Find birding information on the Texas Parks and Wildlife website.

10— We humans – we like to watch reality TV. You can have that experience out in your yard or at your local park, just looking to see what’s going on in the life of a bird.

For Texas Parks and Wildlife…I’m Cecilia Nasti.

Wildlife: Working with Wildlife Rehabilitators

Friday, March 28th, 2014

Red-tail nestling

Red-tail nestling

This is Passport to Texas

Spring is in the air and so are some baby birds as they prematurely exit their nests. If you find one grounded in your yard, resist rescue. The parents may be nearby.

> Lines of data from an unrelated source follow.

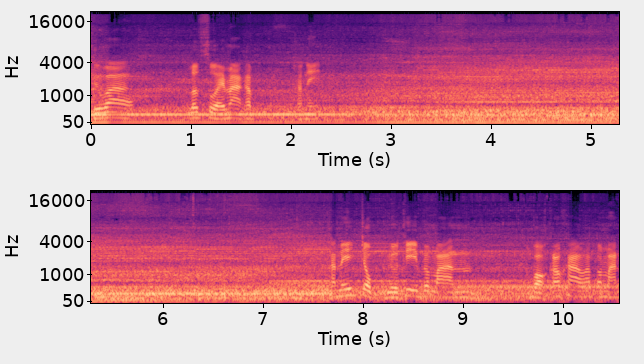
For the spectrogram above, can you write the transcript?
ถือว่ารถสวยมากครับคันนี้คันนี้จบอยู่ที่ประมาณ บอกคร่าวๆครับประมาณ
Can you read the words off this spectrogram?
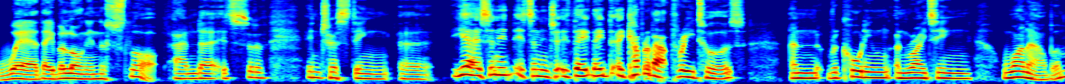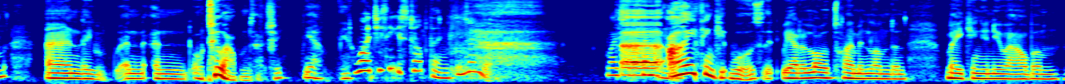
where they belong in the slot, and uh, it's sort of interesting. Uh, yeah, it's an it's an inter- they, they they cover about three tours, and recording and writing one album, and they and and or two albums actually. Yeah, yeah. Why do you think you stopped then? Can you remember? Why did you Uh. I think it was that we had a lot of time in London making a new album.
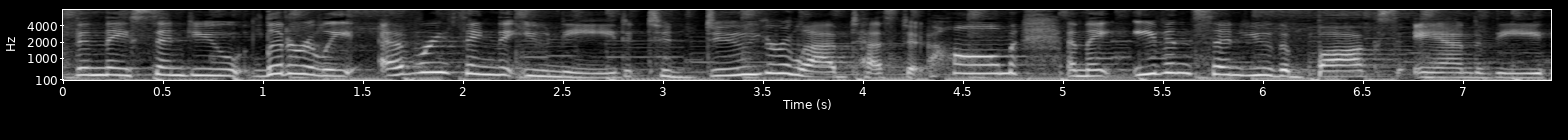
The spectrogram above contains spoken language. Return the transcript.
Then they send you literally everything that you need to do your lab test at home. And they even send you the box and the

04— Mom and dad know how to raise baby birds a lot better than we do.

If the bird is a featherless nestling, return it to the nest. If it is a feathered, yet flightless fledgling, it may be under mom and dad’s supervision. But if parents are absent, call a rehabilitator.

20—You would work with that person on trying to get the bird to them. Keep in mind the rehabilitator’s busy 24/7 tending to the wildlife they have – so don’t expect them to come all the way to you. So you should probably make the point of, ‘Okay. I’m committed to this; I’m going to see it through. So, I’m going to drive the bird even though it’s an hour away to the rehabilitator.

Rehabilitators are not evenly distributed, and the nearest one might be a two hour drive away, and Cliff says rescuers need to be prepared for that.

20— And we have on the Parks and Wildlife website, a list of the licensed rehabilitators in the state. That is something that has to be permitted. You have to have state and federal permits to be a rehabilitator. You don’t just take it down the road to grandma and hope that she can do it, because the reason they’re permitted is they have to go through training, and they have to have the right facilities to be successful.

Find that list of wildlife rehabilitators listed by county on the Texas Parks and Wildlife website.

For Texas Parks and Wildlife…I’m Cecilia Nasti.